Routine leads me across it every day, but a couple weekends ago I was walking across an old throw rug in my garage when it caught my attention more than usual. It comes from the boyhood home of one of my oldest friends.
The rug is old, maybe older than the friendship, and it is partly tattered around the edges and starting to show its age. It is in my garage because it reminds me of special times at a special place, and warms me inside a bit each time I see it. That’s why it will remain in my garage as long as there is a piece of it left.
The are many similar items in my garage, all reminders of happy moments from times gone by, and often I glance at them with no more than a fleeting thought. But the rug caught my attention the other day, enough that I took a picture of it and sent it to my old friend, along with this message: “Hey, was thinking about you when I walked over this carpet. Mrs. Florence Holmes is still around. Makes me smile…”
In return, I received a special picture from my friend of his mother. The picture lightened my day, and for a few minutes sent me daydreaming back to those special times at that special place that was the rug’s original home.
It is hard for me to explain why the Holmeses’ home holds such a special place in my book of memories. But I suppose it is because it was a little different from other homes I spent time in growing up. It was warm and cozy, had three full stories where boys could find all kinds of adventure, could be a bit spooky — at least in my younger years — and watched me transform from a little boy into an adult.
It was also like a refuge in some ways for myself and many others during our formative years. It was a place where I felt welcome and at ease. It was decorated uniquely and had amazing woodwork, and there were specific, almost unspoken rules when we visited – like if the weather was wet or snowy outside, taking your shoes off in the back room where many of those throw rugs were placed before entering the rest of the home.
Oddly enough, my relationship with the Holmes family started when I was a paperboy for this very newspaper during my elementary school years. Their place was one of the stops on my route, and every other week or so I had to knock on the front door of the massive place to receive my pay.
Almost every time I knocked, the youngest of the Holmes family’s four children would come to the door. He was a year younger than me, but bigger, and seemed to enjoy pestering me. He always struck up a conversation, then often chased me down the sidewalk, playfully whacking me with the newspaper I had just delivered.
I do not recall exactly how it all developed, but we did not live far from each other, a friendship developed, and we have been good friends ever since.
We only see each other about once a year now, but when we do, it seems like time fades away, and if only for a while, we are young again.

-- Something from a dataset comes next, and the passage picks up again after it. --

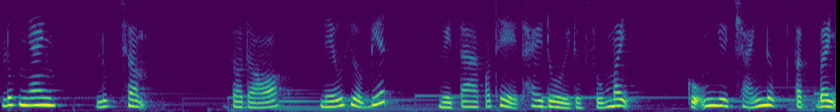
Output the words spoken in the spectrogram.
lúc nhanh, lúc chậm. Do đó, nếu hiểu biết, người ta có thể thay đổi được số mệnh cũng như tránh được tật bệnh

Sometime during those years when I was delivering the paper, my buddy invited one of my brothers and I to spend a week with his family at the lodge at Pike Lake State Park. We were invited back several more years, and as the seasons passed, the number of boys joining the Holmes family on the annual outing gradually increased. It lasted until the summer between my junior and senior years in high school, when six or seven of us boys made the trip. We were starting to get a little more ornery by that time and did not follow all the unspoken rules we knew we were supposed to very well. That was the end of the Pike Lake years.
Those summers at Pike Lake hold so many special memories that it would take many columns to write about them all, and I have written of some of them in the past.
But while our days at Pike Lake came to an end that one summer, our times at the Holmeses’ home did not. Our visits became less frequent as the years passed, and my buddy moved away, but when he would return home it was always special to visit him at that old house on Walnut Street that still stands today.
I was in my 40s when his mother, Mrs. Florence Holmes, passed away. Not long thereafter her family held a large auction, selling what they did not want of her vast collection of things in her home. The house held so many fond memories that I had to have some pieces of it, and one of them was the piece of carpet that I walk over every day.
I was more than fortunate to have a place like the Holmeses’ home to visit when I was kid and beyond. It was kind of like a refuge from a storm, with love and friendship packed into every nook and cranny.
I have often thought of knocking on the front door of the old house one more time to ask if I could maybe look around for a minute. But then, really, there is no need. Pieces from the home are in my garage and in my memories, and if only for a brief second, the warmth of that old home is rekindled each and every time I step on that old rug.
Jeff Gilliland is the editor of The Times-Gazette. He can be reached at firstname.lastname@example.org or 937-402-2522.